and grounds for eviction as required by Rule 510.3 of the
Texas Rules of Civil Procedure. See Tex. R. Civ. P.
510.3(a)(2). SA Quad filed its first amended petition a week
later, but unlike the original petition, it was not verified.
See id. R. 510.3(a). The justice court rendered
judgment in favor of SA Quad, awarding it possession of the
premises. TCOE appealed to the county court at law and moved
to dismiss the matter for want of subject matter
jurisdiction. The county court denied TCOE's motion,
found TCOE forcibly detained the leased premises, and awarded
SA Quad possession of the premises, attorney's fees,
costs, and interest. TCOE appealed.
first contends the county court erred in denying its plea to
the jurisdiction and failing to dismiss SA Quad's suit.
According to TCOE, SA Quad's failure to file a verified
petition in the justice court divested that court-and the
county court-of subject matter jurisdiction. TCOE next
asserts the lower courts erred in granting SA Quad a writ of
possession because SA Quad failed to prove it had a superior
right to possession or that TCOE was in default at the time
of the notice to vacate. We address these arguments in turn.
review de novo a challenge to a lower court's subject
matter jurisdiction. Meyers v. JDC/Firethorne, Ltd.,
548 S.W.3d 477, 486 (Tex. 2018). Review is de novo because
the existence of subject matter jurisdiction is a question of
law. Harris Cty. v. Annab, 547 S.W.3d 609, 612 (Tex.
510.3(a) provides that petitions in eviction cases "must
be sworn to by the plaintiff[.]" Tex.R.Civ.P. 510.3(a).
TCOE argues the absence of a verified pleading violated Rule
510.3(a), divesting the justice court-and, by extension, the
county court-of subject matter jurisdiction. See id.
TCOE contends that because we must strictly construe
"statutes" creating claims, verification of a
petition is mandatory to confer jurisdiction. For support,
TCOE points to cases involving the Texas Citizens
Participation Act and cases concerning motions to reinstate
after dismissals for want of prosecution. None of these
cases, however, hold a court is deprived of subject matter
jurisdiction if a plaintiff files an unverified petition,
even where a statute requires verification.
contrast, SA Quad cites several opinions in forcible detainer

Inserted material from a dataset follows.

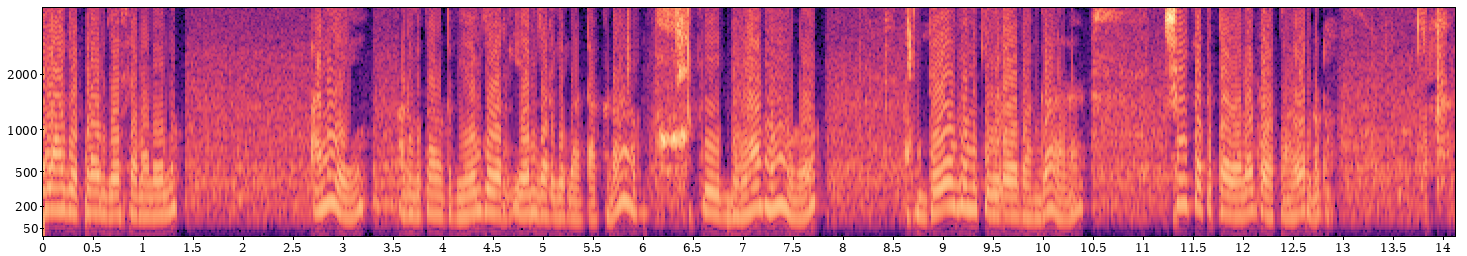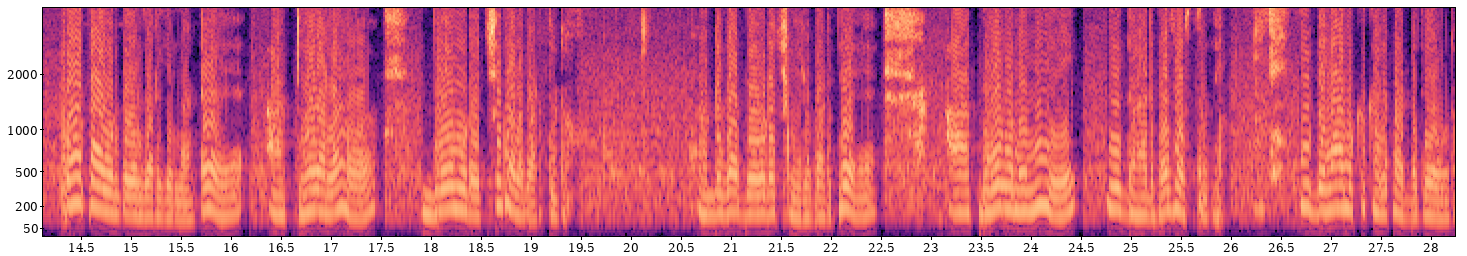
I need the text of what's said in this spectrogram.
ఇలాగ ఎప్పుడైనా చేశానా నేను? అని అడుగుతా ఉంటుంది. ఏం జరిగి ఏం జరిగిందంటే అక్కడ? ఈ బిలాము దేవునికి విరోధంగా చీకటి తోవలో పోతా ఉన్నాడు. పోతా ఉంటే ఏం జరిగిందంటే ఆ తోవలో దేవుడు వచ్చి నిలబడతాడు. అడ్డుగా దేవుడు వచ్చి నిలబడితే ఆ దేవుడిని ఈ గాడిద చూస్తుంది. ఈ బిలాముకు కనపడ్డ దేవుడు.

actions which support the conclusion that verification is not
a jurisdictional requirement. We agree.
courts should be "reluctant to conclude that a provision
is jurisdictional, absent clear legislative intent to that

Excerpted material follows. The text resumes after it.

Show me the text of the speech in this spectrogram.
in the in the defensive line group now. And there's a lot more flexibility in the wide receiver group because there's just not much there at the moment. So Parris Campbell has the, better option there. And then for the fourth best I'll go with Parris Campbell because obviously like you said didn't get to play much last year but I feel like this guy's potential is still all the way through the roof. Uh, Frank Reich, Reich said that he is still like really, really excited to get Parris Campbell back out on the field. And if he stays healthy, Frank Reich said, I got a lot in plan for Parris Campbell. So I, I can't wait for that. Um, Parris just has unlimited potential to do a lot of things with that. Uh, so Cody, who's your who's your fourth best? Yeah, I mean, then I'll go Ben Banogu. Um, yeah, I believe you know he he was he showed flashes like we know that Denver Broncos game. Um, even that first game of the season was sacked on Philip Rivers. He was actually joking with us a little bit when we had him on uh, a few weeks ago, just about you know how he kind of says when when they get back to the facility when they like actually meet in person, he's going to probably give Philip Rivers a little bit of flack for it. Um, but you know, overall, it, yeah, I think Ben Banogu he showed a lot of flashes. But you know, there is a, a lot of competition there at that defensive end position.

effect." City of DeSoto v. White, 288 S.W.3d
389, 393 (Tex. 2009). This is because deeming a provision
jurisdictional "opens the way to making judgments
vulnerable to delayed attack." Id. Nothing in
the plain language of Rule 510.3 demonstrates that the
petition requirement is jurisdictional. See Crosstex
Energy Servs., L.P. v. Pro Plus, Inc., 430 S.W.3d 384,
391-92 (Tex. 2014) (reviewing statute's plain meaning to
determine whether requirement is jurisdictional). Although
the rule provides a petition must be sworn, "mandatory
statutory duties are not necessarily jurisdictional."
Id. at 391. Also, because the purpose of the rule is
to maintain "a just, fair, equitable and impartial
adjudication of the rights of the litigants . . . at the
least expense," deeming the provision to be
jurisdictional defeats the rule's purpose. Tex.R.Civ.P.
1; see Crosstex Energy, 430 S.W.3d at 392
(considering purpose of statute when determining whether
provision is jurisdictional).
this court has recognized that a defective verification does
not deprive a court of jurisdiction in a forcible detainer
action. Lenz v. Bank of America, N.A., 510 S.W.3d
667, 669 (Tex. App.-San Antonio 2016, pet. denied). Our
sister courts have treated defective verifications as no
verification at all and still maintained jurisdiction over
those cases. See, e.g., Norvelle v. PNC Mortg., 472
S.W.3d 444, 446 (Tex. App.--Fort Worth 2015, no pet.);
Mekeel v. U.S. Bank Nat'l Ass'n, 355 S.W.3d
349, 355 (Tex. App.-El Paso 2011, pet. denied); Shutter
v. Wells Fargo Bank, N.A., 318 S.W.3d 467, 469-70 (Tex.
App.-Dallas 2010, pet. dism'd w.o.j.); Reagan v. NPOT
Partners I, L.P., No. 06-08-00071-CV, 2009 WL 763565, at
*1-2 (Tex. App.-Texarkana Mar. 25, 2009, pet. dism'd
w.o.j.) (mem. op.) (reasoning that even defective affidavit
which left complaint "effectively unsworn" did not
deprive trial court of ...